You should never serve wild mushroom dishes to friends without telling them what they are eating. Don't be insulted if they don't trust your judgement, and never pressure them into eating something they don't want to. Again, even "safe" mushrooms can make some people sick, so prepare your meals with caution and full disclosure.

You can also make yourself sick if you eat large amounts of any mushroom, including ones that you have eaten happily in the past. Even the safest edible mushrooms contain numerous complex organic compounds that may be difficult to break down in the digestive system. You should cook with them in moderate quantities, as an accent in your meal, to avoid overloading your system.

Sometimes, scientists change their assessment about whether a certain mushroom species is "safe." Sometimes, edible species can intergrade with genetically similar poisonous species. For example, some reports claim that intermediary gradations of Amanita species can slowly cause long term liver damage. Whether or not this is true, caution remains our best friend!

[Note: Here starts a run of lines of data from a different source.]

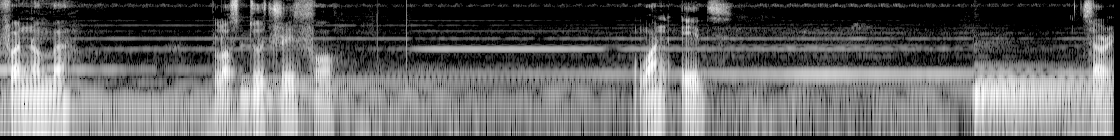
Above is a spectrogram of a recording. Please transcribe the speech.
phone number plus 234 18 sorry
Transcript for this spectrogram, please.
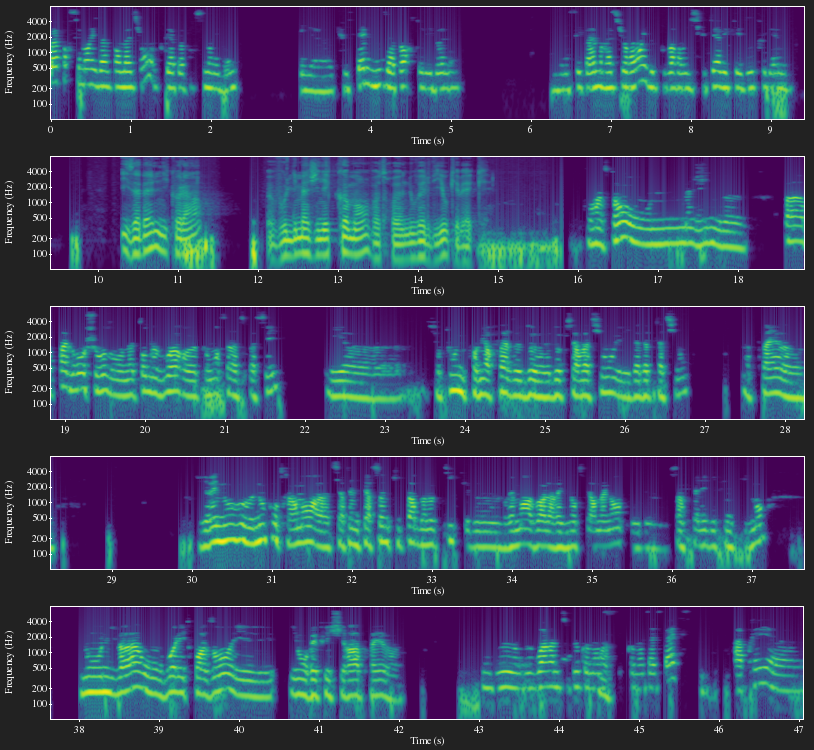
pas forcément les informations, en tout cas pas forcément les bonnes. Et euh, Christelle nous apporte les bonnes. Donc c'est quand même rassurant et de pouvoir en discuter avec les autres également. Isabelle, Nicolas, vous l'imaginez comment votre nouvelle vie au Québec? Pour l'instant, on n'imagine euh, pas, pas grand-chose. On attend de voir euh, comment ça va se passer et euh, surtout une première phase d'observation et d'adaptation. Après, euh, je dirais nous, nous contrairement à certaines personnes qui partent dans l'optique de vraiment avoir la résidence permanente et de s'installer définitivement, nous on y va, on voit les trois ans et, et on réfléchira après. Euh. On, veut, on veut voir un petit peu comment comment ça se passe. Après, euh,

I personally feel that you should never serve mushrooms raw, even ones that you buy in the store. Raw mushrooms are essentially indigestable, and can cause flatulence or even diarhea. Some studies have even found trace amounts of carcinogens in raw samples of the innocuous button mushroom Agaricus bisporus. Such compounds tend to break down when cooked, however. Cooking also appears to render edible several species that are generally considered toxic, such as Boletus satanis and Gyrometra esculenta. You should not start collecting these poisonous species with the idea that they'll be safe once cooked, but it's nice to know that cooking can help protect you in rare cases if you make a stupid mistake. In summary, never make stupid mistakes, and always cook your mushrooms.

As a final warning, consider very carefully the environment from which you collect your mushrooms. Avoid polluted areas, busy roadsides, trash heaps, and gardens where people have used pesticides and chemical fertilizers. Mushrooms can collect and concentrate chemicals from the soil around them. Thus, urban mushrooms can become toxic from human activities, accumulating pesticides and heavy metals such as lead and mercury that might prove far more harmful than the mushroom itself. For several years after the nuclear accident at Chernobyl in western Russia, wild mushrooms throughout eastern Europe and Scandinavia contained measurable concentrations of radioactive isotopes, and European governments recommended strongly against collecting them.

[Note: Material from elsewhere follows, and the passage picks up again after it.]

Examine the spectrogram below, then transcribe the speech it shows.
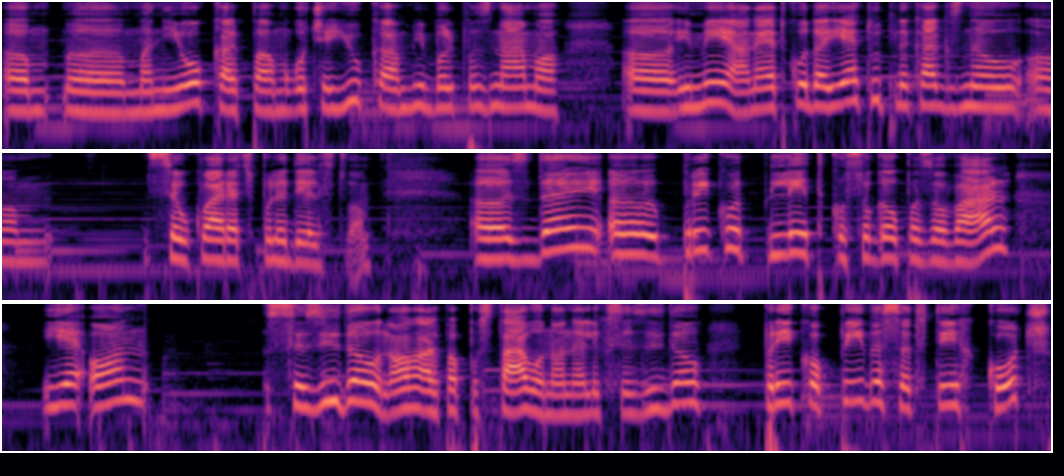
um, uh, maniok ali pa mogoče juka, mi bolj poznamo uh, ime, tako da je tudi nekako znal um, se ukvarjati s poljedelstvom. Uh, zdaj, uh, preko let, ko so ga opazovali, je on se zidal, no, ali pa postavil, no, ne le se zidal, preko 50 teh koč.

This last point leads me to a different concern altogether, which is preservation of habitat. Mushrooms thrive in healthy woodlands, and humans thrive when they have plenty of healthy wilderness nearby to enjoy. As my passion for observing nature grows, I can't help but notice how increasingly difficult it can be to locate undisturbed natural places. My obsession with mushrooms has taken me out into open spaces more than ever before, and my respect for the wilderness keeps growing. I am increasingly aware of how quickly we humans are destroying natural habitats throughout the world. The destruction of wilderness reduces the diversity of species in all kingdoms of life - plant, animal, fungus and more. We are all responsible for contributing to the destruction of habitats through our hunger for luxury and carelessness in our consumption. Mycophiles can do their small part to help preserve what little wilderness we have left, even in our collecting habits, if not with our miniscule political and economic voice. When we collect mushrooms for the table, we should be careful to leave the forest duff in good condition, so as not to disturb mycelial growth. We should also collect only what we can use. This caution and respect for the forest environment can lead to several good consequences for mushroom hunters. First, we get to experience the joy of walking through an undisturbed forest; second, we'll be able to return to more mushrooms in the future; and third, no-one can see where we've been, so they won't be able to find our secret patch of boletes or chantrelles !

So eat wisely, and respectfully.

- Robert Rich